Montco LP Blog
It’s primary season in Pennsylvania. Each spring the Democratic and Republican party machines emerge from their holes to sing about the importance of exercising your right to vote for their preferred candidates. But unlike the spring blossoms, primary elections in Pennsylvania are anything but beautiful.
Primaries in Pennsylvania are “closed” - only voters registered as Democrat or Republican are allowed to vote. What if you don’t like those parties? A 2019 poll from Gallup reveals that about 54% of Americans identify as either a Democrat or Republican and 44% as “independent”. However in PA about 85% of voters are registered D or R, and 16% as something else.
Why the large discrepancy? The voting rules in PA create an incentive for voters to lie. Many voters register with a party they don’t like, just so they can vote in the primary. Some voters believe they are required to choose between the two old parties, unaware that there are other options. Other independent minded Pennsylvanians see the game is rigged and simply choose not to register at all. The two party primary system effectively protects the two old parties from competition by deterring registration in emerging parties.
Should non-affiliated voters be allowed to vote in a partisan primary? After all the primary is for parties to nominate their candidates. This argument makes sense if primaries are funded by the parties, but they are not. Primaries are funded by the taxpayers. State-wide more than 1 million non-affiliated voters are forced to pay for primary elections in which they are not allowed to participate. The only fair solution is for parties to pay for their own primary, or the primaries must be opened up to include all voters, regardless of party registration.
PA Senate Bill 300 proposes to open PA primaries to “unenrolled” voters. This excludes minor party voters but allows otherwise unaffiliated voters to vote in the primary. It’s fairer than the status quo, but still unfairly excludes minor party voters and forces them to pay for the major party elections. At the moment the bill is sitting in the state government committee where it is likely to languish due to lack of support from the major parties.
Can other parties have a primary? In order qualify for a primary in PA, a party must secure 15% of registered voters. This is a very high bar. Consider that in Massachusetts Republicans are only 10% of registered voters and in Utah, only 13% of voters are registered Dems. If that were the case in PA, one of the two major parties would not be entitled to a primary election. Even the third largest party in PA, the Libertarian Party, only has about 0.5% of registered voters - not even close to the 15% needed for a primary.
Voter turnout in primaries is historically pathetic. In the 2017, only 15.7% of registered voters in Montgomery County turned out to vote. This is not surprising. Unlike the general municipal election, voting in a municipal primary is usually a waste of time. Very few races are competitive. Most races only have one candidate on the ballot. Taking time off of work to vote for the prothonotory in a non-competitive race hardly seems like a good use of vacation time.
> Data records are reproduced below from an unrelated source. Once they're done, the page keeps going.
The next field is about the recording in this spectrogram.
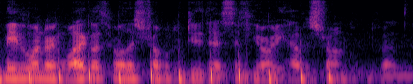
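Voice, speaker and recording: Noticeable background noise sits under the voice. The speaker is soft-spoken. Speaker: gaming video creator. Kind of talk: casual gameplay commentary. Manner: soft-spoken, quiet; hesitant, many fillers.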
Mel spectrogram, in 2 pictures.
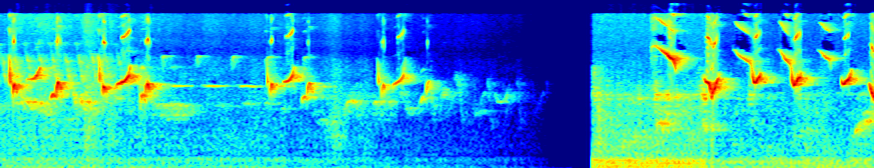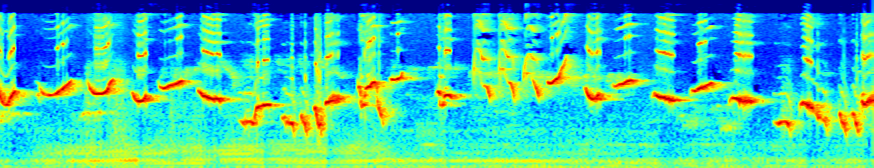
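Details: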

Do we even need primaries? Primaries cost tens of millions of dollars to administer. In addition to the obvious cost of people and voting machines, primaries result in lost productivity from people leaving work to stand in line to vote, closed schools, and legal fees spent challenging candidates. Simple changes to the way we vote can eliminate the need for a wasteful primary. Better voting methods, such as approval, score, or ranked choice voting, empower voters to express their preference for several candidates in one shot, eliminating the need for multiple rounds of elections. These voting methods are also more fair and eliminate the dreaded third party spoiler effect.
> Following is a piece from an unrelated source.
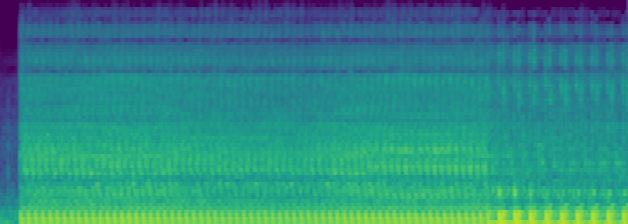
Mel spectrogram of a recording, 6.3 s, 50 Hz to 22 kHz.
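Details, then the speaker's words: Ingersoll-Rand DD-25 roller with a naturally aspirated Deutz two-cylinder air-cooled diesel: a quick catch, then an even, steady chug at low idle with no misses or knocks; the engine purrs. "And we got more to do, but she's purring. Here's what she sounds like all the way down."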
Pennsylvania primaries are both unfair and a waste of tax dollars. They should either be paid for by the parties, opened to all voters regardless of party, or cancelled. Until then I will be sitting them out. I hope you’ll join me.